* [EXERCISE OBJECTIVE]:
Begin at the line with "Type what was" and output every line through the end of the records, exactly as given. Omit pictures.

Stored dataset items

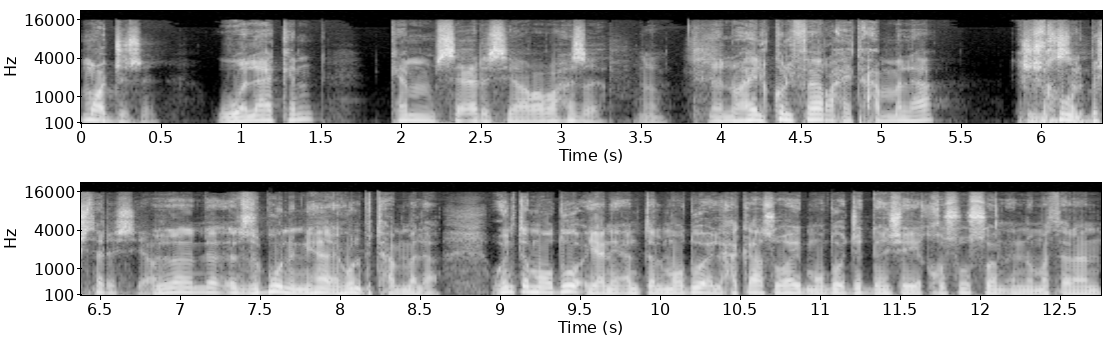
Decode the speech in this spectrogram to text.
معجزة ولكن كم سعر السيارة راح يصير نعم. لأنه هاي الكلفة راح يتحملها الشخص الزبون. اللي بيشتري السيارة لا لا الزبون النهائي هو اللي بتحملها وأنت موضوع يعني أنت الموضوع اللي حكاه صهيب موضوع جدا شيق خصوصا إنه مثلا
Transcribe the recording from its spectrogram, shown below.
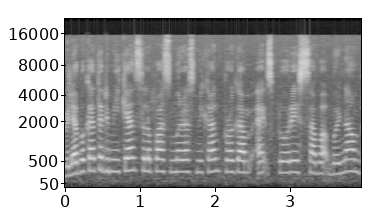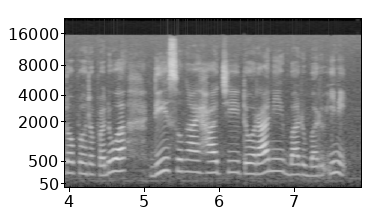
Beliau berkata demikian selepas merasmikan program Explore Sabak Bernam 2022 di Sungai Haji Dorani baru-baru ini.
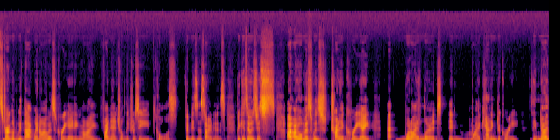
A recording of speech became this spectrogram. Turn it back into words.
struggled with that when I was creating my financial literacy course for business owners because it was just, I, I almost was trying to create uh, what I learned in my accounting degree think no,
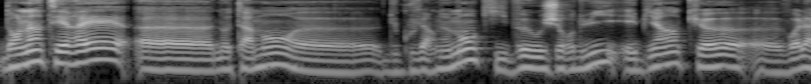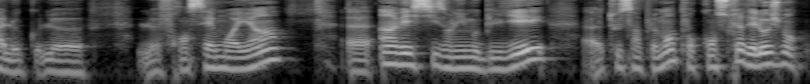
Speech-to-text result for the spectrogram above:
dans l'intérêt euh, notamment euh, du gouvernement qui veut aujourd'hui eh bien que euh, voilà le, le, français moyen investisse dans l'immobilier tout simplement pour construire des logements.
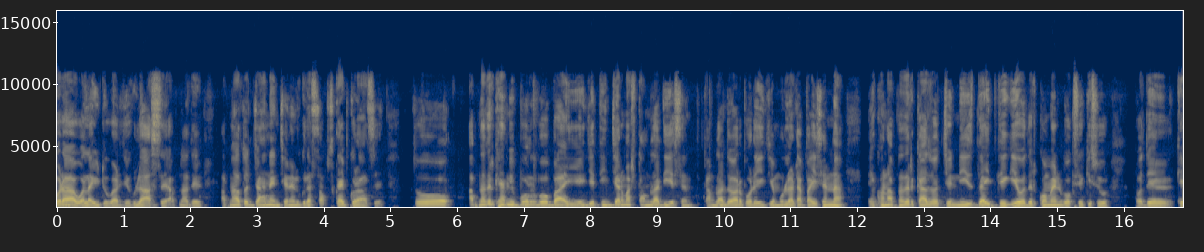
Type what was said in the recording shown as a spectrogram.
করা ওয়ালা ইউটিউবার যেগুলো আছে আপনাদের, আপনারা তো জানেন চ্যানেলগুলো সাবস্ক্রাইব করা আছে। তো আপনাদেরকে আমি বলব ভাই, এই যে তিন চার মাস কামলা দিয়েছেন কামলা দেওয়ার পরে এই যে মূল্যটা পাইছেন না, এখন আপনাদের কাজ হচ্ছে নিজ দায়িত্বে গিয়ে ওদের কমেন্ট বক্সে কিছু ওদেরকে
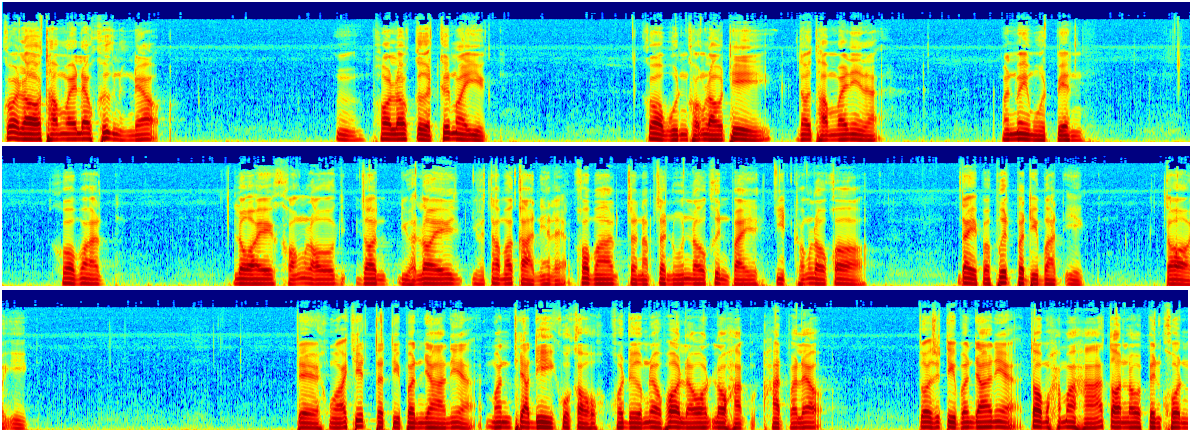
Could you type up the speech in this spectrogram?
ก็เราทำไว้แล้วครึ่งหนึ่งแล้วอพอเราเกิดขึ้นมาอีก ก็บุญของเราที่เราทำไว้นี่แหละ มันไม่หมดเป็นก็มาลอยของเราดอนอยู่ลอยอยู่ตามอากาศนี่แหละเข้ามาสนับสนุนเราขึ้นไปจิตของเราก็ได้ประพฤติปฏิบัติอีก ต่ออีก แต่หัวคิดตติปัญญาเนี่ยมันจะดีกว่าเก่าคนเดิมแล้วเพราะเราเราหักหัดมาแล้ว ตัวสติปัญญาเนี่ยต้องมาหาตอนเราเป็นคน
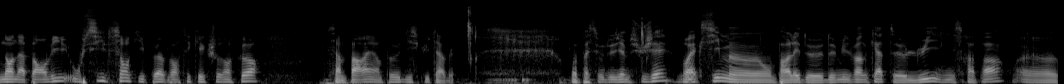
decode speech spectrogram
n'en a pas envie ou s'il sent qu'il peut apporter quelque chose encore Ça me paraît un peu discutable. On va passer au deuxième sujet. Maxime, euh, on parlait de 2024, euh, lui, il n'y sera pas. Euh,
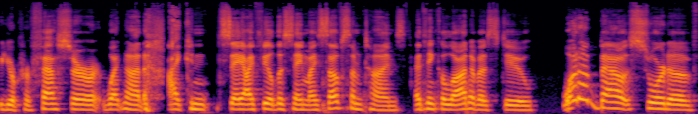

* [OUTPUT OF THE TASK]:
Type what was said in the recording shown as a spectrogram.
করা ওয়ালা ইউটিউবার যেগুলো আছে আপনাদের, আপনারা তো জানেন চ্যানেলগুলো সাবস্ক্রাইব করা আছে। তো আপনাদেরকে আমি বলব ভাই, এই যে তিন চার মাস কামলা দিয়েছেন কামলা দেওয়ার পরে এই যে মূল্যটা পাইছেন না, এখন আপনাদের কাজ হচ্ছে নিজ দায়িত্বে গিয়ে ওদের কমেন্ট বক্সে কিছু ওদেরকে
Could you type up the speech in this spectrogram?
ก็เราทำไว้แล้วครึ่งหนึ่งแล้วอพอเราเกิดขึ้นมาอีก ก็บุญของเราที่เราทำไว้นี่แหละ มันไม่หมดเป็นก็มาลอยของเราดอนอยู่ลอยอยู่ตามอากาศนี่แหละเข้ามาสนับสนุนเราขึ้นไปจิตของเราก็ได้ประพฤติปฏิบัติอีก ต่ออีก แต่หัวคิดตติปัญญาเนี่ยมันจะดีกว่าเก่าคนเดิมแล้วเพราะเราเราหักหัดมาแล้ว ตัวสติปัญญาเนี่ยต้องมาหาตอนเราเป็นคน
decode speech spectrogram
n'en a pas envie ou s'il sent qu'il peut apporter quelque chose encore Ça me paraît un peu discutable. On va passer au deuxième sujet. Maxime, euh, on parlait de 2024, euh, lui, il n'y sera pas. Euh,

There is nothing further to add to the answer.